* [PROBLEM REQUIREMENTS]
Each line below is to be repeated exactly; any picture is to be left out.

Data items
+++

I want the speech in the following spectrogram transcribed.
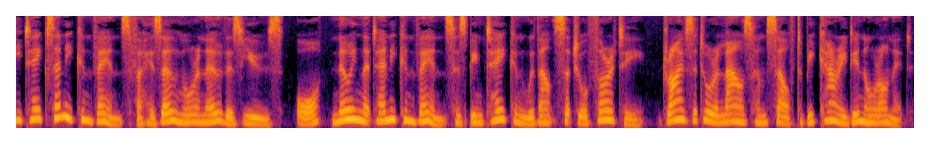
he takes any conveyance for his own or another's use, or, knowing that any conveyance has been taken without such authority, drives it or allows himself to be carried in or on it.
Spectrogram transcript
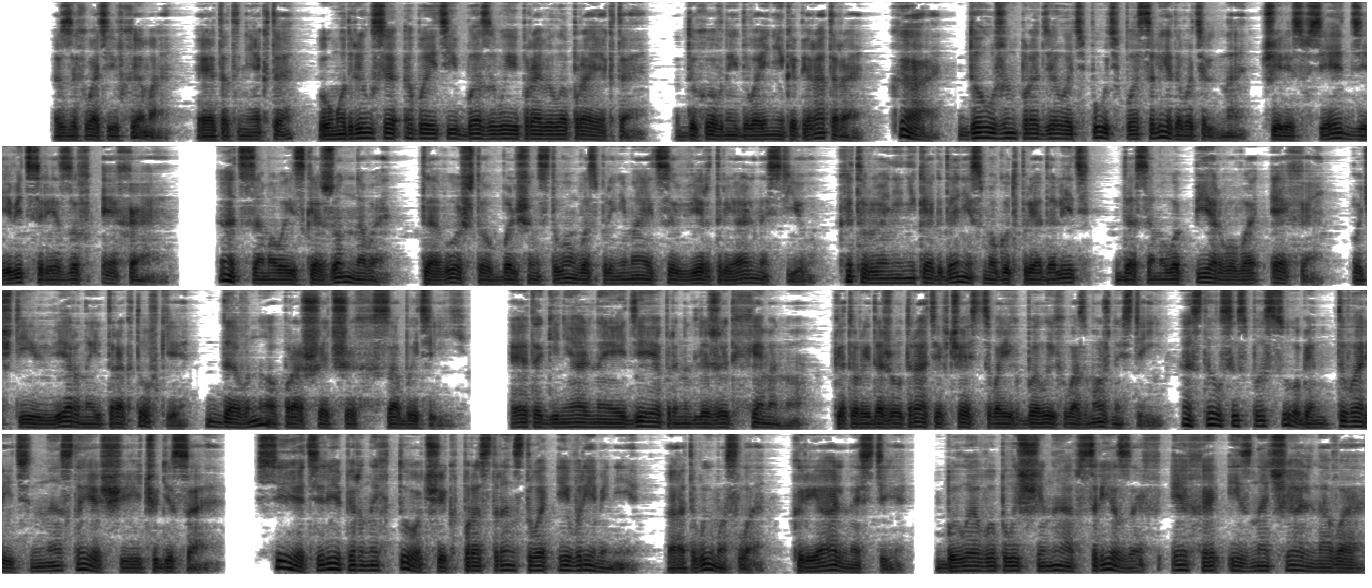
Захватив Хэма, этот некто умудрился обойти базовые правила проекта. Духовный двойник оператора, К, должен проделать путь последовательно через все девять срезов эха. От самого искаженного, того, что большинством воспринимается вирт-реальностью, которую они никогда не смогут преодолеть, до самого первого эха, почти верной трактовки давно прошедших событий. Эта гениальная идея принадлежит Хэммону, который, даже утратив часть своих былых возможностей, остался способен творить настоящие чудеса. Сеть реперных точек пространства и времени, от вымысла к реальности, была воплощена в срезах эха изначального.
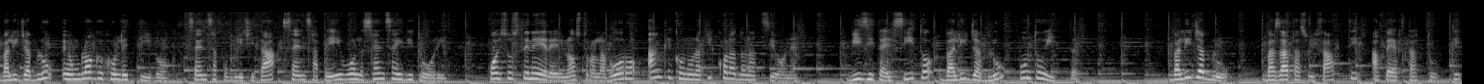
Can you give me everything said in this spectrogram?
Valigia Blu è un blog collettivo, senza pubblicità, senza paywall, senza editori. Puoi sostenere il nostro lavoro anche con una piccola donazione. Visita il sito valigiablu.it. Valigia Blu basata sui fatti, aperta a tutti,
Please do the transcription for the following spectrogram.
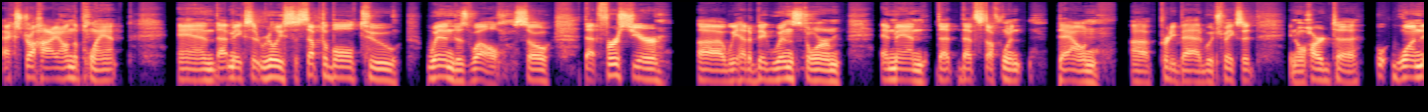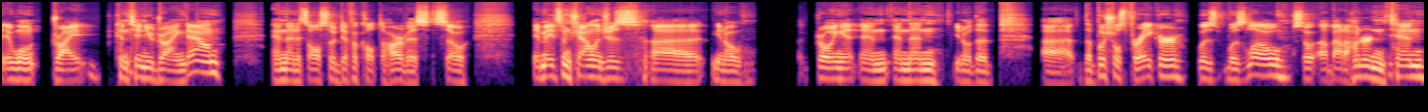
extra high on the plant, and that makes it really susceptible to wind as well. So that first year, uh, we had a big windstorm, and man, that that stuff went down uh, pretty bad, which makes it you know hard to one. It won't dry continue drying down, and then it's also difficult to harvest. So it made some challenges. Uh, you know, growing it, and and then you know the uh, the bushels per acre was was low, so about 110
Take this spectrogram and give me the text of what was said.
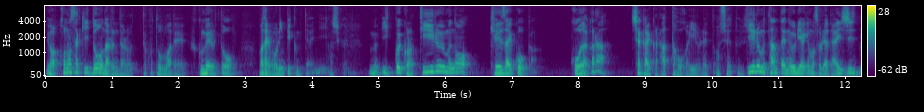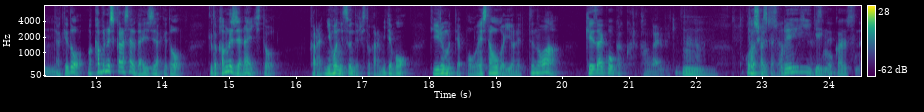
要はこの先どうなるんだろうってことまで含めるとまさにオリンピックみたいに確かに。一個一個のティールームの経済効果こうだから社会からあった方がいいよねと。ティールーム単体の売り上げもそれは大事だけど、まあ、株主からしたら大事だけどけど株主じゃない人から日本に住んでる人から見てもティールームってやっぱ応援した方がいいよねっていうのは経済効果から考えるべきみたいな、うん確かにそれいい言語化ですね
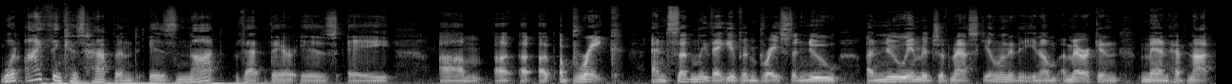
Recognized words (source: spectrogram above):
What I think has happened is not that there is a um, a, a, a break and suddenly they have embraced a new a new image of masculinity. You know, American men have not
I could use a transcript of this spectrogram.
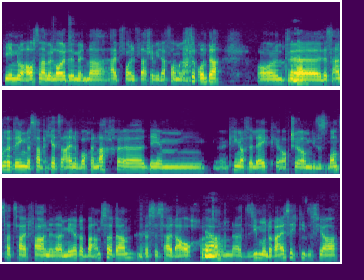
gehen nur Ausnahmeleute mit einer halbvollen Flasche wieder vom Rad runter. Und ja. äh, das andere Ding, das habe ich jetzt eine Woche nach äh, dem King of the Lake Aufschirm, dieses Monsterzeitfahren in Almere bei Amsterdam. Das ist halt auch äh, ja. 137 dieses Jahr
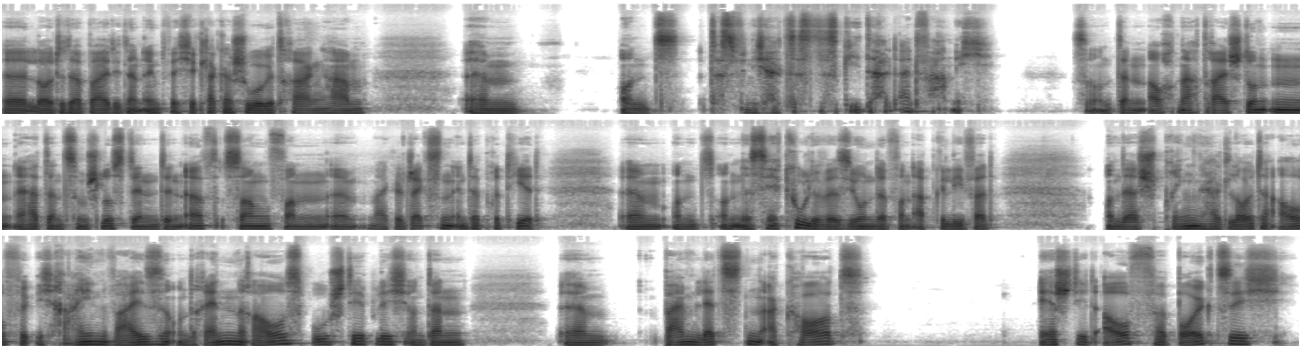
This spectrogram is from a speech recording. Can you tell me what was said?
äh, Leute dabei, die dann irgendwelche Klackerschuhe getragen haben. Ähm, und das finde ich halt, das, das geht halt einfach nicht. So, und dann auch nach drei Stunden, er hat dann zum Schluss den, den Earth-Song von äh, Michael Jackson interpretiert ähm, und, und eine sehr coole Version davon abgeliefert. Und da springen halt Leute auf, wirklich reihenweise und rennen raus, buchstäblich, und dann ähm, beim letzten Akkord, er steht auf, verbeugt sich,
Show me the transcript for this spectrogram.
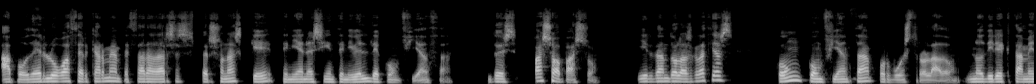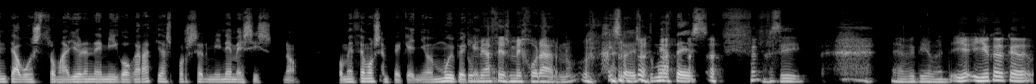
a poder luego acercarme a empezar a darse a esas personas que tenían el siguiente nivel de confianza. Entonces, paso a paso, ir dando las gracias con confianza por vuestro lado, no directamente a vuestro mayor enemigo, gracias por ser mi némesis, no. Comencemos en pequeño, en muy pequeño. Tú me haces mejorar, ¿no? Eso es, tú me haces... Sí, efectivamente. Y, y yo creo que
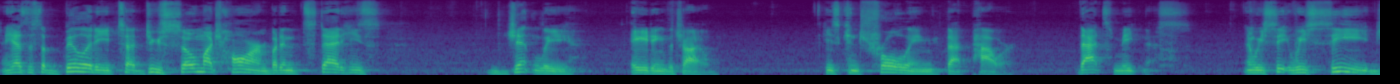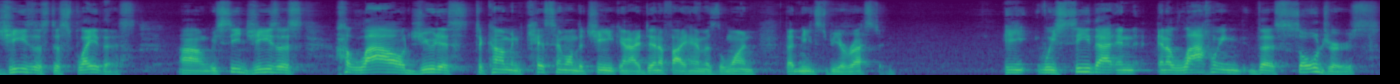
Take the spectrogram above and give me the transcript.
And he has this ability to do so much harm, but instead he's gently aiding the child. He's controlling that power. That's meekness. And we see, we see Jesus display this. Um, we see Jesus allow Judas to come and kiss him on the cheek and identify him as the one that needs to be arrested. He, we see that in, in allowing the soldiers,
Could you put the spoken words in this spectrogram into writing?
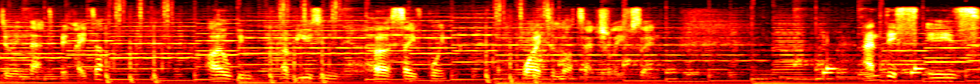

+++

* [ANSWER TO THE PROBLEM]
I want the speech in the following spectrogram transcribed.
he takes any conveyance for his own or another's use, or, knowing that any conveyance has been taken without such authority, drives it or allows himself to be carried in or on it.
Spectrogram transcript
Захватив Хэма, этот некто умудрился обойти базовые правила проекта. Духовный двойник оператора, К, должен проделать путь последовательно через все девять срезов эха. От самого искаженного, того, что большинством воспринимается вирт-реальностью, которую они никогда не смогут преодолеть, до самого первого эха, почти верной трактовки давно прошедших событий. Эта гениальная идея принадлежит Хэммону, который, даже утратив часть своих былых возможностей, остался способен творить настоящие чудеса. Сеть реперных точек пространства и времени, от вымысла к реальности, была воплощена в срезах эха изначального.
Can you give me everything said in this spectrogram?
Valigia Blu è un blog collettivo, senza pubblicità, senza paywall, senza editori. Puoi sostenere il nostro lavoro anche con una piccola donazione. Visita il sito valigiablu.it. Valigia Blu basata sui fatti, aperta a tutti,
Please do the transcription for the following spectrogram.
extra high on the plant, and that makes it really susceptible to wind as well. So that first year, uh, we had a big windstorm, and man, that that stuff went down uh, pretty bad, which makes it you know hard to one. It won't dry continue drying down, and then it's also difficult to harvest. So it made some challenges. Uh, you know, growing it, and and then you know the uh, the bushels per acre was was low, so about 110
Take this spectrogram and give me the text of what was said.
要はこの先どうなるんだろうってことまで含めるとまさにオリンピックみたいに確かに。一個一個のティールームの経済効果こうだから社会からあった方がいいよねと。ティールーム単体の売り上げもそれは大事だけど、まあ、株主からしたら大事だけどけど株主じゃない人から日本に住んでる人から見てもティールームってやっぱ応援した方がいいよねっていうのは経済効果から考えるべきみたいな、うん確かにそれいい言語化ですね
Recognized words (source: spectrogram above):
What I think has happened is not that there is a um, a, a, a break and suddenly they have embraced a new a new image of masculinity. You know, American men have not
I could use a transcript of this spectrogram.
gehen nur Ausnahmeleute mit einer halbvollen Flasche wieder vom Rad runter. Und ja. äh, das andere Ding, das habe ich jetzt eine Woche nach äh, dem King of the Lake Aufschirm, dieses Monsterzeitfahren in Almere bei Amsterdam. Das ist halt auch äh, ja. 137 dieses Jahr
This spectrogram is from a speech recording. Can you tell me what was said?
äh, Leute dabei, die dann irgendwelche Klackerschuhe getragen haben. Ähm, und das finde ich halt, das, das geht halt einfach nicht. So, und dann auch nach drei Stunden, er hat dann zum Schluss den, den Earth-Song von äh, Michael Jackson interpretiert ähm, und, und eine sehr coole Version davon abgeliefert. Und da springen halt Leute auf, wirklich reihenweise und rennen raus, buchstäblich, und dann ähm, beim letzten Akkord, er steht auf, verbeugt sich,
Show me the transcript for this spectrogram.
a poder luego acercarme a empezar a darse a esas personas que tenían el siguiente nivel de confianza. Entonces, paso a paso, ir dando las gracias con confianza por vuestro lado, no directamente a vuestro mayor enemigo, gracias por ser mi némesis, no. Comencemos en pequeño, en muy pequeño. Tú me haces mejorar, ¿no? Eso es, tú me haces... Sí, efectivamente. Y, y yo creo que
Take the spectrogram above and give me the transcript.
And he has this ability to do so much harm, but instead he's gently aiding the child. He's controlling that power. That's meekness. And we see, we see Jesus display this. Um, we see Jesus allow Judas to come and kiss him on the cheek and identify him as the one that needs to be arrested. He, we see that in, in allowing the soldiers,
Could you put the spoken words in this spectrogram into writing?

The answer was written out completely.